======== Input

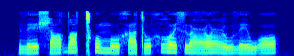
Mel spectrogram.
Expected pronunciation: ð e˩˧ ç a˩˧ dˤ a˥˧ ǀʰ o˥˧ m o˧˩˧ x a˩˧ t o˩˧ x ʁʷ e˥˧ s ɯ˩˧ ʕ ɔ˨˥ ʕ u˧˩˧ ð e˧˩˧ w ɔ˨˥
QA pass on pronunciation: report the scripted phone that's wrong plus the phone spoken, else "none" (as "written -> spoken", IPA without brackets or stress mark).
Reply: ç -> ʃ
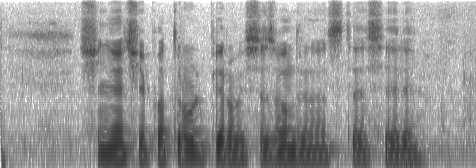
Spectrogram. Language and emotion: Russian, neutral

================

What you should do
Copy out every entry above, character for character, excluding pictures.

Exercise output
Mel spectrogram.
Expected pronunciation: ð e˩˧ ç a˩˧ dˤ a˥˧ ǀʰ o˥˧ m o˧˩˧ x a˩˧ t o˩˧ x ʁʷ e˥˧ s ɯ˩˧ ʕ ɔ˨˥ ʕ u˧˩˧ ð e˧˩˧ w ɔ˨˥
QA pass on pronunciation: report the scripted phone that's wrong plus the phone spoken, else "none" (as "written -> spoken", IPA without brackets or stress mark).
Reply: ç -> ʃ
Spectrogram. Language and emotion: Russian, neutral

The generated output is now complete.